Tour 7: Afro-American Museum
Monday, August 20, 1:00 p.m. – 4:00 p.m. (Fee: $ 27.00)

Coordinated by Whirl-A-Round Tours

Come join in celebrating and exploring the African-American heritage in the city of Los Angeles. You will visit the Afro-American Museum where you are welcomed by a beautiful 13,000 square foot sculpture court with bronze-tinted glass ceilings, greenery, and the works of Afro-American artists placed sporadically throughout the courtyard. The facility’s primary goal is to collect and preserve artifacts documenting the Afro-American experience in this country. The exhibitions and programs focus on those contributions made to the arts, humanities, sciences, politics, religion, and sports.
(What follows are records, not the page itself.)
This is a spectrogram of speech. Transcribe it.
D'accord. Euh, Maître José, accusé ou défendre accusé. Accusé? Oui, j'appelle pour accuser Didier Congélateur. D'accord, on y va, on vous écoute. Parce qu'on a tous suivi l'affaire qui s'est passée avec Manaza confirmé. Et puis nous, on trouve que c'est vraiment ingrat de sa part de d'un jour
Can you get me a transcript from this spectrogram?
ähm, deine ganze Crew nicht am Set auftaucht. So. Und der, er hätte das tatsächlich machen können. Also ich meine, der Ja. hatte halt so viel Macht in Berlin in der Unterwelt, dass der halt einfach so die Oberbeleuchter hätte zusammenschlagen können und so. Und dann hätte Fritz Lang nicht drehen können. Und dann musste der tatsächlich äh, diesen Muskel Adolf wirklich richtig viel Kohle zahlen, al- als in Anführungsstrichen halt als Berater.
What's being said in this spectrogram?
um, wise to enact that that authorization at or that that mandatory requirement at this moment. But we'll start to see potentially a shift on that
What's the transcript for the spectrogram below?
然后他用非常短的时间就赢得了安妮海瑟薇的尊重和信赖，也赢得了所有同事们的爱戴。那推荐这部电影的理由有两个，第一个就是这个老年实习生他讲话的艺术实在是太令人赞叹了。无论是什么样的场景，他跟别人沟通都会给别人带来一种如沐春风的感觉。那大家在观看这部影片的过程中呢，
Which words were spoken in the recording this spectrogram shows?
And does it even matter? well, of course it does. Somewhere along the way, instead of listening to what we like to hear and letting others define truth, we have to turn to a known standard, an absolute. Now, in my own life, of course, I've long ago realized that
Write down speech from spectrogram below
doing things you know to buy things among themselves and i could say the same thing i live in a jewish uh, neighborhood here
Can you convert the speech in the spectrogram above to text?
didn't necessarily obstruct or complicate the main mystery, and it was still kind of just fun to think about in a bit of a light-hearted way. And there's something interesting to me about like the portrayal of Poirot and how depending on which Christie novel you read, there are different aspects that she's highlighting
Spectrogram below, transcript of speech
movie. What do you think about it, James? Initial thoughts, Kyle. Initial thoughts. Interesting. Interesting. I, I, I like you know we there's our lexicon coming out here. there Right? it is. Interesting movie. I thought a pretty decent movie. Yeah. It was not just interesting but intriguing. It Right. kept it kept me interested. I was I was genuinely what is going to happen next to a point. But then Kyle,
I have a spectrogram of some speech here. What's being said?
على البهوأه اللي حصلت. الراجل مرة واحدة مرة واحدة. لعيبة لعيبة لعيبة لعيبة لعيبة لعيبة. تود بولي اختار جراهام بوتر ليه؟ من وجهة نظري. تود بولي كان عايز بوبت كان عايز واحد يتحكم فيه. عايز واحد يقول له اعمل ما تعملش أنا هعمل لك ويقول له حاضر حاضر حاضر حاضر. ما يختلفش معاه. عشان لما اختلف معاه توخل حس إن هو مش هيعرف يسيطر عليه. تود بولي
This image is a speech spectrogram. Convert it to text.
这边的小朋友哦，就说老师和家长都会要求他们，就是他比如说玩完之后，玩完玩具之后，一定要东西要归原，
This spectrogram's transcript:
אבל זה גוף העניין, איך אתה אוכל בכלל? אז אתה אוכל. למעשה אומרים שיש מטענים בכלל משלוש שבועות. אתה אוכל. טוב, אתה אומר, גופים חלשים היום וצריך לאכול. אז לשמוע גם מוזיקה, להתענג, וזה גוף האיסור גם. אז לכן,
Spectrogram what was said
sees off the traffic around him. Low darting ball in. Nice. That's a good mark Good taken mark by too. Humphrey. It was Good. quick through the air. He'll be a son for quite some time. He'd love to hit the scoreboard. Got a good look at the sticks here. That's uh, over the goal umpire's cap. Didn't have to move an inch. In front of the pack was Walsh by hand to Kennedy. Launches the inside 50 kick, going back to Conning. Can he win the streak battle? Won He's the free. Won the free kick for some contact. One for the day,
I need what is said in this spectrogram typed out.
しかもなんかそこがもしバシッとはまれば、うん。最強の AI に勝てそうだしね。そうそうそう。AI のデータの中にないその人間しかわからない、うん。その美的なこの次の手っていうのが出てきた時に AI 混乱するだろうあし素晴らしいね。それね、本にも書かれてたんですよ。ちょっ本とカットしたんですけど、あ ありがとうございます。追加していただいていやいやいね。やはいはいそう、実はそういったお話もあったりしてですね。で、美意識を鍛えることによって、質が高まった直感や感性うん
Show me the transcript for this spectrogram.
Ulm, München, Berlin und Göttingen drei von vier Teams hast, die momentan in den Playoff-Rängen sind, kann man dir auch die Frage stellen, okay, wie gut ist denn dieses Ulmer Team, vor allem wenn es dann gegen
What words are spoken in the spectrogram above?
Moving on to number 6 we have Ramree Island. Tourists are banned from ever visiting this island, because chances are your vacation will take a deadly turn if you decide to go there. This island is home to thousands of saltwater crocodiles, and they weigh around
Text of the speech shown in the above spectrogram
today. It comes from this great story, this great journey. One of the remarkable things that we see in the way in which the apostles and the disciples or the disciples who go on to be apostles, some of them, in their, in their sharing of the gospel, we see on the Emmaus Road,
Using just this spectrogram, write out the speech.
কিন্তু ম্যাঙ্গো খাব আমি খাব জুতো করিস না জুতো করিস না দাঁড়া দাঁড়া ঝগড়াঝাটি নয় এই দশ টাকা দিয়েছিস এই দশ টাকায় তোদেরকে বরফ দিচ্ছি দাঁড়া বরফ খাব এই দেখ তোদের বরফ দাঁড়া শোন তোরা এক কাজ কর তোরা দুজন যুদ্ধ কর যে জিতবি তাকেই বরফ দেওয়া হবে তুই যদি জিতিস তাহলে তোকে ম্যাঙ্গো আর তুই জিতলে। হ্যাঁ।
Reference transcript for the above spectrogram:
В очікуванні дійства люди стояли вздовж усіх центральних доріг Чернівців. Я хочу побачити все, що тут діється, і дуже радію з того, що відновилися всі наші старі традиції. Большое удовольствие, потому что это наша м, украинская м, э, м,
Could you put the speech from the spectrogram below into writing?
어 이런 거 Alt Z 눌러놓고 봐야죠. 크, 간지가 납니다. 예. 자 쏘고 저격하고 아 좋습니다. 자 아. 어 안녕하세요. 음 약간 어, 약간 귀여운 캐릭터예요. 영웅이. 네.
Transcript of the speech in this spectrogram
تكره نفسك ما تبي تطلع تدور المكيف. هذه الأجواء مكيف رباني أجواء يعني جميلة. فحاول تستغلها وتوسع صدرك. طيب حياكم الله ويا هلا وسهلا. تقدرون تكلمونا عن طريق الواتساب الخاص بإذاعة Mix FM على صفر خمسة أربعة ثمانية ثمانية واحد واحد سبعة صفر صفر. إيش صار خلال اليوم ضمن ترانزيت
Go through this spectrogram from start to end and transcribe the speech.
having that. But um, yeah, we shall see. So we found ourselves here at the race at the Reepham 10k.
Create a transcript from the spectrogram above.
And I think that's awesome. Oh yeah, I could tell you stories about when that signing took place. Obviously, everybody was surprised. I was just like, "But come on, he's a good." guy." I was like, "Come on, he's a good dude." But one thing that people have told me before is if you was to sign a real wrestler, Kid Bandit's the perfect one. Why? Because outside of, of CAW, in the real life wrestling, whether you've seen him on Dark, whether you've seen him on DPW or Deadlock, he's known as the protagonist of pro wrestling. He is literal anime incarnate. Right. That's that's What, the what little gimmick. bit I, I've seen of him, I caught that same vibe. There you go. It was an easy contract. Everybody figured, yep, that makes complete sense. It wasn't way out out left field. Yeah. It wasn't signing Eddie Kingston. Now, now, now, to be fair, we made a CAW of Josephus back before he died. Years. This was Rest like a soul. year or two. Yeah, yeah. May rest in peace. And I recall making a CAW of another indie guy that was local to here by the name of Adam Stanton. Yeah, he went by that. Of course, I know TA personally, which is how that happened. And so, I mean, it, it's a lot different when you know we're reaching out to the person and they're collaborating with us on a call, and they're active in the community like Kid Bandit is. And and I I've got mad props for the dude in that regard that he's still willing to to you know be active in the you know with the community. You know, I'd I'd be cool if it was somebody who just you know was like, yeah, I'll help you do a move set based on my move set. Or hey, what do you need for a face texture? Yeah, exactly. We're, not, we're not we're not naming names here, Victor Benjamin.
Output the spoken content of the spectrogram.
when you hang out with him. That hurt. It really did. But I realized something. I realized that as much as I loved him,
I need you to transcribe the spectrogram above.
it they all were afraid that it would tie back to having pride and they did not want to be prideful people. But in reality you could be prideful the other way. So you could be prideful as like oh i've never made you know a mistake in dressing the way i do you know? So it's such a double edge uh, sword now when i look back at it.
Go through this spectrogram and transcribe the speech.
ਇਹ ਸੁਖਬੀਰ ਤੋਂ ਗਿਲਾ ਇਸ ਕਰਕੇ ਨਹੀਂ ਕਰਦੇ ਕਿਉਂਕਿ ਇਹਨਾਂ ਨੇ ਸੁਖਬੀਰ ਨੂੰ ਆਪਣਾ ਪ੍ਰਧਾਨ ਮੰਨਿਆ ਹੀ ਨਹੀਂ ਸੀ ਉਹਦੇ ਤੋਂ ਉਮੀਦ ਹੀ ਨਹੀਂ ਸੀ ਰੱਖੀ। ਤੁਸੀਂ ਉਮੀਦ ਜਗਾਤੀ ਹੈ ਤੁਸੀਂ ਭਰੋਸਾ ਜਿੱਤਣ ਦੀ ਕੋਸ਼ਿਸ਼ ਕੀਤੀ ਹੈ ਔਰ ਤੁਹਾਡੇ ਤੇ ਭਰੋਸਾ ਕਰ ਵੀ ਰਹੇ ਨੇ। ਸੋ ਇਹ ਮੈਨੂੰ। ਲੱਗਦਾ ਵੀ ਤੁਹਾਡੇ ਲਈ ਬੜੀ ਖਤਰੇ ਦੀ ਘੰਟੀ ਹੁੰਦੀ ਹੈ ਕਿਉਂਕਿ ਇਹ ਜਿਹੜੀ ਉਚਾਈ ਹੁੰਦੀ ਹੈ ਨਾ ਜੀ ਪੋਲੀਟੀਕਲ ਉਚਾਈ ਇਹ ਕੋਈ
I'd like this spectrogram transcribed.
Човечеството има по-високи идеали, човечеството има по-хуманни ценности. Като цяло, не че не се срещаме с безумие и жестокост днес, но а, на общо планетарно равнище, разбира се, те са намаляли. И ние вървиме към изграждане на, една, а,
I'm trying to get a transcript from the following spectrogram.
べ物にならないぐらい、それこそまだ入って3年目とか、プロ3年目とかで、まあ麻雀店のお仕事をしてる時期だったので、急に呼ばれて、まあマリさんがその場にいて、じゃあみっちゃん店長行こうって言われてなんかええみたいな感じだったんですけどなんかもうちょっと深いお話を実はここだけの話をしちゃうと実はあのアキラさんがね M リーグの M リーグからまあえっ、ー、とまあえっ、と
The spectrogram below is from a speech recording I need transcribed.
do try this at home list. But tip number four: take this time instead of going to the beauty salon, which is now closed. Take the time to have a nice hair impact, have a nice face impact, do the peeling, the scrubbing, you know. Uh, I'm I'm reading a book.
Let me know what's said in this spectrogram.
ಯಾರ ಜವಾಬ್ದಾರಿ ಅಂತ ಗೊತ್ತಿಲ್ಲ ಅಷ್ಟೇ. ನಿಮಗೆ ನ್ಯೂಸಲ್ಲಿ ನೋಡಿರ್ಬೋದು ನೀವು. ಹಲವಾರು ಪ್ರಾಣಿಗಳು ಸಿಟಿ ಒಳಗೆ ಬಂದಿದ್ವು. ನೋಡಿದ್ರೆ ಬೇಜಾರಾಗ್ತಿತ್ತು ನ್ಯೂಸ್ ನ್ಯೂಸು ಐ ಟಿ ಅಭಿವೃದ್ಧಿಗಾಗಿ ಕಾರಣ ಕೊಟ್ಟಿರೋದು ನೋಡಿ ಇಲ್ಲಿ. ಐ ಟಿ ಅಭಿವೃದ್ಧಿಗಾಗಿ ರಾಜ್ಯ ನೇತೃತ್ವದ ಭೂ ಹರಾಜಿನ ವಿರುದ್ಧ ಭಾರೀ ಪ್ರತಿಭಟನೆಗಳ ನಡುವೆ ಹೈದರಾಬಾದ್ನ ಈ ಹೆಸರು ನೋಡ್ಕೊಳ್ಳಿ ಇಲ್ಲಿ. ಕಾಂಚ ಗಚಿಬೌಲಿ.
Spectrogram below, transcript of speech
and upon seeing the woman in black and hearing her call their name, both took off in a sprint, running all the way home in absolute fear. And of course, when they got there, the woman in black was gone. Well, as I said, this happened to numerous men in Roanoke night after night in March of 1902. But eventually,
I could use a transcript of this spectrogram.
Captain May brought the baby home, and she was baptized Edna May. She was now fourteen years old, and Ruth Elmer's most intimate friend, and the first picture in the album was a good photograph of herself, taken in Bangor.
As you tour the museum, be sure to observe one of the many films that are played throughout the day to learn more about African-American culture. (Bus/walking tour, limited to 46 participants.)

Tour 8: Latina/o Los Angeles Through Murals (co-sponsored by the Section on Latina/o Sociology)
Tuesday, August 21, 9:00 a.m.-2:30 p.m. (Fee: $22.00)

Leader: Abel Valenzuela, Jr., University of California, Los Angeles

The tour will survey different murals located throughout several different Latina/o communities. Murals serve as an important form of community art expression. Los Angeles’s Latina/o community is grounded in the City’s rich mural tradition. (Bus/walking tour; limited to 30 people.)

Tour 9: Los Angeles: A Contemporary Ethnic Quilt
Tuesday, August 21, 10:00 a.m. –3:30 p.m. (Fee: $22.00)

Leader: Kris Kouri

The city of Los Angeles, with its large number of contemporary immigrants, houses many different and sharply defined ethnic neighborhoods. The communities seen here are especially interesting because they are very different from the kinds of ethnic neighborhoods found in other parts of the United States. This tour is hence designed to acquaint you with unique parts of the Southern California landscape. You will first travel to Monterey Park, a modern-day suburb comprised of immigrants from Hong Kong and Taiwan. Here, you will be given the opportunity to eat authentic Chinese food, explore herb shops, and visit large Chinese supermarkets. You will then proceed to Alvarado Street, an area of Los Angeles largely inhabited by Mexican immigrants. Afterwards you will travel a short distance to an area of the city known as Korea Town where you will view a large number of businesses owned and operated by Korean entrepreneurs. (Bus/walking tour; limited to 25 participants.)